Problems faced by developing & transition economies, in which more markets are lacking, the markets that do exist may function less effectively, and information problems are more severe than in industrial countries simply because of the rapid change in the economic environment. While markets failures loom larger over this developing and transition economies, the capacity of the government to correct these market failures is often weaker. So the question arises is what should have been the role of the government in the past two decades. Assessing the appropriate role of the government requires the recognition of both the need for and the limitation of the government action.
Successful governments have helped create markets such as bond and stock markets and long- term credit institution. They have established and enforced laws and regulations that have financial markets more stable and increased competition in all sectors. In many cases government has acted as a surrogate entrepreneur, encouraging the firms to enter the certain markets. Especially in export markets governments have provided firms with strong incentives. Some econometric evidences suggest that many of these interventions were quite effective. For instance, an analysis of the mild financial restraint evidenced in most East Asian economies suggest that it did lead to more rapid economic growth, but it can not be inferred that all governments are infallible. Even in the East Asian economies governments have made mistakes. The Japanese government for example initially prevented Honda from entering the automobile industry. Government cannot fix every problem. Government definitely has a place, but it should know its place.
Economic growth in the last 20 years has shown a very clear decline in progress for some countries as compared with the previous two decades (1960 - 1980). The poorest group of countries went from a per capita GDP growth rate of 1.9 percent annually in 1960-80, to a decline of 0.5 percent per year (1980-2000). For the middle group (which includes mostly poor countries), there was a sharp decline from an annual per capita growth rate of 3.6 percent to just less than 1 percent Progress in education also slowed in the last two decades. The rate of growth of primary, secondary, and tertiary (post-secondary) school enrollment was slower for most groups of countries. There are some exceptions, but these tend to be concentrated among the better performing groups of countries. By almost every measure of education, including literacy rates, the middle and poorer performing groups saw less rapid progress in the period of globalization than in the prior two decades. The rate of growth of public spending on education, as a share of GDP, also slowed across many countries.

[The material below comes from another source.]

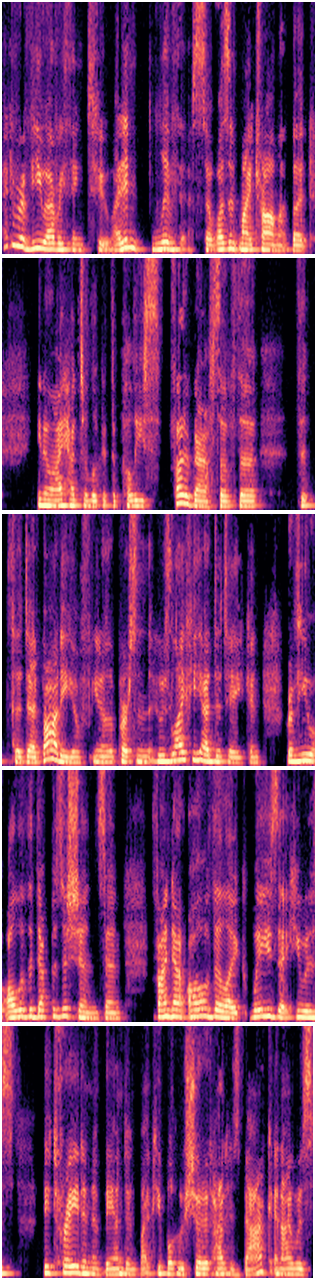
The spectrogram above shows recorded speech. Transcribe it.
I had to review everything too. I didn't live this, so it wasn't my trauma, but you know, I had to look at the police photographs of the the, the dead body of you know the person whose life he had to take and review all of the depositions and find out all of the like ways that he was betrayed and abandoned by people who should have had his back and i was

Over the past few years the persistent economic crisis in Asia has called into question much of the received wisdom that liberalization has enhanced the economic contribution of international capital markets. The Asian crisis is but the most recent example of other similar episodes: the